◆ **TASK PROMPT**
Reproduce all of the records word for word, omitting the pictures.

[Recorded data]
####
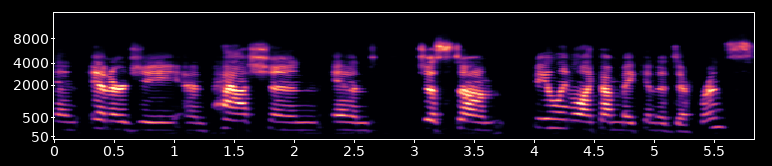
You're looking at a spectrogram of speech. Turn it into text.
and energy and passion and just um, feeling like I'm making a difference.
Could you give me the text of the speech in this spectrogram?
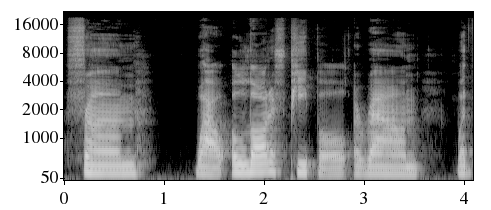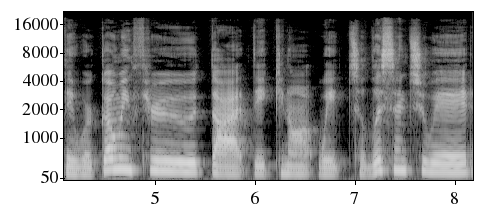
from, wow, a lot of people around what they were going through, that they cannot wait to listen to it,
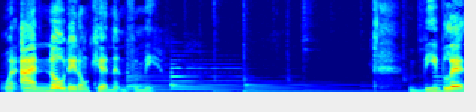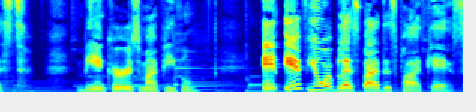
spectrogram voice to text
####
◆ **FINAL ANSWER**
You're looking at a spectrogram of speech. Turn it into text.
and energy and passion and just um, feeling like I'm making a difference.
Could you give me the text of the speech in this spectrogram?
from, wow, a lot of people around what they were going through, that they cannot wait to listen to it,
spectrogram voice to text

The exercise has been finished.